At the time of the kamikaze attack, this 18-year-old sailor was taking a shower, two decks below the flight deck. General quarters were sounded; however, by the time he started making his way “top-side,” the ship was beginning to fill with smoke. It took him almost four hours, groping, crawling and gasping for air through the inner passages of the darkened ship before he and some of his buddies safely made it to the flight deck. He has often said, “That breath of fresh air was the best air, I've ever inhaled.”

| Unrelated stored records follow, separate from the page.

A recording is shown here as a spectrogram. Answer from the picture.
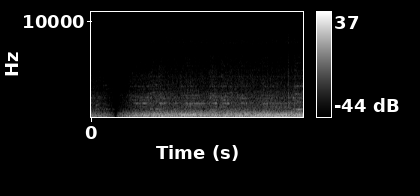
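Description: Steady rumbling travel noise of a moving vehicle, heard from on board. The sound drops out sharply for an instant about half a second in, then carries on.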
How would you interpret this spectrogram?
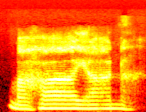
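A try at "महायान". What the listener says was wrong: Very good. Mahayana.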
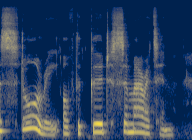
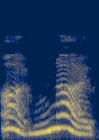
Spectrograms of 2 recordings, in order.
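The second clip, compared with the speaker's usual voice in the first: higher, drawn-out sigh of disappointment; sighing dismay; 4 semitones higher than usual. A narrator's reading. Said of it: "the crowd sighed".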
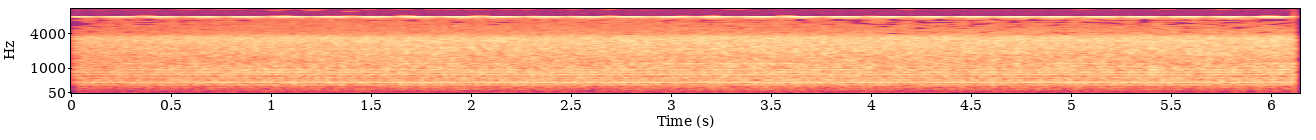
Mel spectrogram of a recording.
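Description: Steady electrical hum with hiss on a broadcast audio feed, one held mid-pitched tone standing out and nothing changing.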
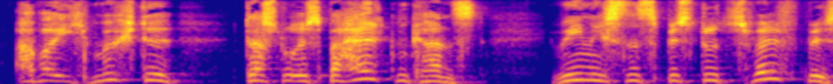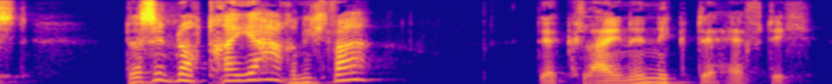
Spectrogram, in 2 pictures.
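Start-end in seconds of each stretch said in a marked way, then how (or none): 0.0-6.0 put-on young woman shouting. A narrator's reading. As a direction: raise voice over the din. Lynette keeps shouting over rotors.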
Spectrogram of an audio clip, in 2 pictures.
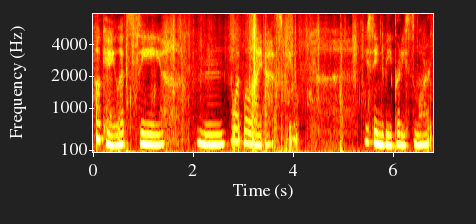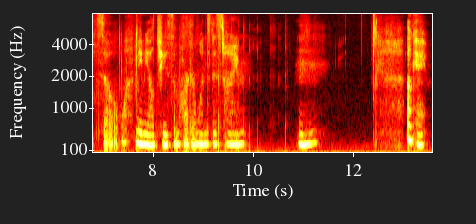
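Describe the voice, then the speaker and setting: A woman playing an exacting female griffin flying instructor in a hushed, breathy, measured ASMR roleplay, close to a binaural microphone. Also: on the high side, steady tone, a little hiss or hum. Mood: businesslike, exacting. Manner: measured, unhurried, strict examiner tone. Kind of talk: soft-spoken, whispery ASMR roleplay.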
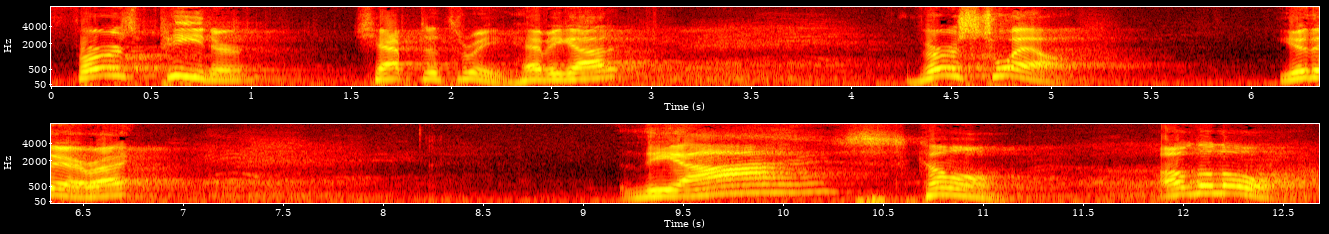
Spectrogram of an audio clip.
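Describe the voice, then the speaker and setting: A man preaching a sermon, calling out to the congregation and shouting lines for emphasis. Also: high voice, slight background noise. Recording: long hall reverb, faint ambience.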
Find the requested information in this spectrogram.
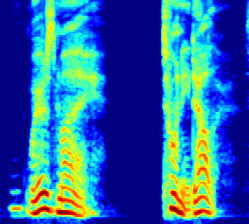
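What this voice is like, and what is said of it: William Shatner impression. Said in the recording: “my William Shatner impression ... That's pretty good ... it's serviceable at any rate ... our Shatner impressions”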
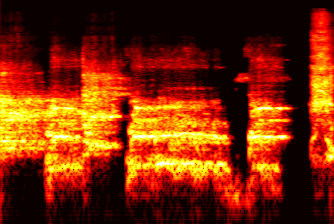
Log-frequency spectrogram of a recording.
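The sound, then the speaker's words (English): A dog in a house barks loudly in a few long, drawn-out, almost howling bursts, with short breaks between them and no talking. “I didn't think I knew there were two dogs in Ashley's house.”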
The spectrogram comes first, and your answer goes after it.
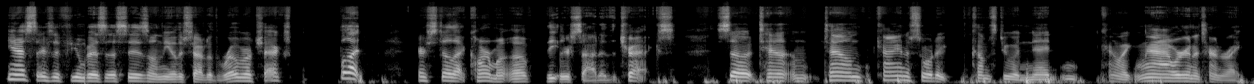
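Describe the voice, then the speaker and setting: A man's voice: a little high, lively intonation, normal speed, fairly bright tone, no echo, rough recording. An American man, stoned, rambles casually on a livestream in a meandering, slangy stoner manner. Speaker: livestream vlogger.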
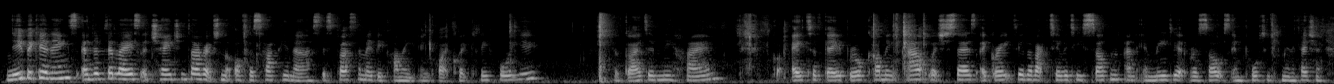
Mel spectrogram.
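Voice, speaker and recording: A woman's voice: mid-range voice, steady tone, fast, hardly any pauses, noisy background. A woman giving a casual, chatty tarot reading, reading card meanings aloud and musing on them. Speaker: tarot reader.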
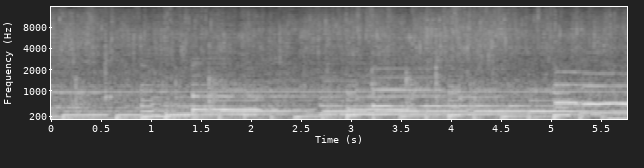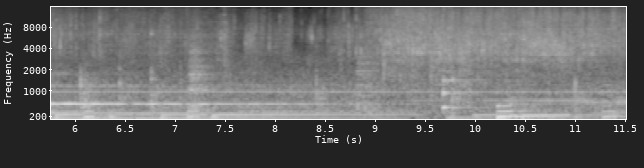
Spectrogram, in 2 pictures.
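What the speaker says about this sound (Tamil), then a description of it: "அப்புறம் அதில் நறுக்கிற வெங்காயத்தை போட்டு லைட்டாக வதக்கிக்கோங்க." Chopped onions sizzle steadily in a hot pan, a continuous close crackle with occasional faint clinks and no voices.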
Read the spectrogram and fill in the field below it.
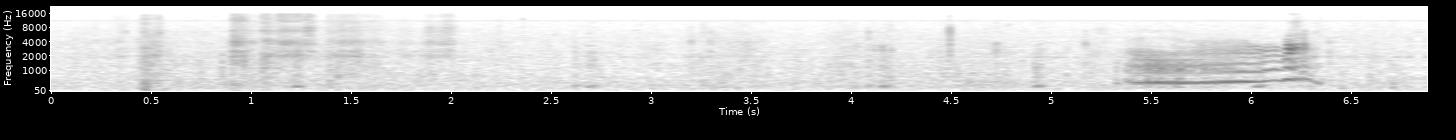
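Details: Young kitten meowing indoors: after quiet rustling, a single drawn-out mew of nearly a second that rises in pitch toward its end.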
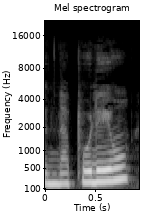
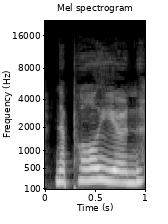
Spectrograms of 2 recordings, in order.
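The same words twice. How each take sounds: First: Said in the usual way. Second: Napoleon said the English way, stress on -le-, final -on with no nasal; English accent. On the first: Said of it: "au lieu de Napoléon". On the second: Shown as a demonstration. French teacher imitating the English film actors' Napoleon, English accent. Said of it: "avec un accent anglais".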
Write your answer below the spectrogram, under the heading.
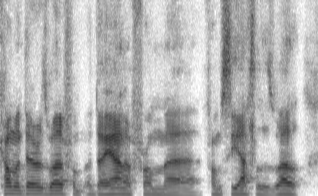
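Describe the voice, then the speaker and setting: A man with an Irish accent speaks in fairly even intonation. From Ireland. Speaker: livestream music show host. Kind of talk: casual chat. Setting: livestream video call.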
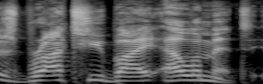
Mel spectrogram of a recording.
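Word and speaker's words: LMNT: Today's episode is brought to you by Element. It's spelled L M N T like it is on the can. Don't be afraid to just say element.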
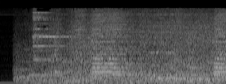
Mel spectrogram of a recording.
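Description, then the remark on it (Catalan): A rack railway train going up to the Vall de Núria rumbles steadily while its horn sounds in sustained tonal blasts, loud and continuous throughout, with no voices present. “Ara és l'ocasió de pujar a la Vall de Núria, ja que el tren cremallera per nens és gratuït.”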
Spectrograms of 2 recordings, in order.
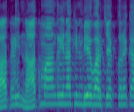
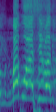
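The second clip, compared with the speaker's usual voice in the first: much higher, louder begging for a blessing; a devotee calling out to a sadhu; pleading devotee; 13 semitones higher, 7 dB louder than usual. Retold or imitated. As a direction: beg the holy man for a blessing.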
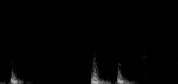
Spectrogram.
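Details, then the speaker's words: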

The vicious attack left 373 men dead, all of whom would be buried at sea during the next four days. The Bunker Hill was able to stay afloat and return to Bremerton, WA. for extensive repairs.
Following his discharge in June, 1946, he enrolled for one more year at Tarleton before transferring to Texas A&M College (now University), where he received his bachelor's degree in 1949. He later received a master's degree from A&M in 1954.
On July 22, 1950, he married the former Bettye Talley Counts. The couple would later have four children - twin boys and two girls. All of the children are college graduates with three holding degrees from Tarleton.
In 1951, he joined the faculty at Hico High School as the agriculture teacher. He would spend 32 years in the Hico ISD - the last 10 years as superintendent. He retired in 1983. His high school agriculture judging teams had much success at area, state and national contests.
He has been a member of the Hico Lions Club, holding the position of Zone Chairman; a member of the Hico Chamber of Commerce; a member of the Board of Directors of the Vocational Agriculture Teachers Association, Area IV; a member of the American Legion and a member of the Veterans of Foreign Wars. In addition he has held memberships in many other organizations. He and his wife are members of the Graham Street Church of Christ.
A Name to Remember - Mr. Harold Walker
Dr. Chilton, an educator/journalist, lives in Stephenville. He occasionally writes for this newspaper.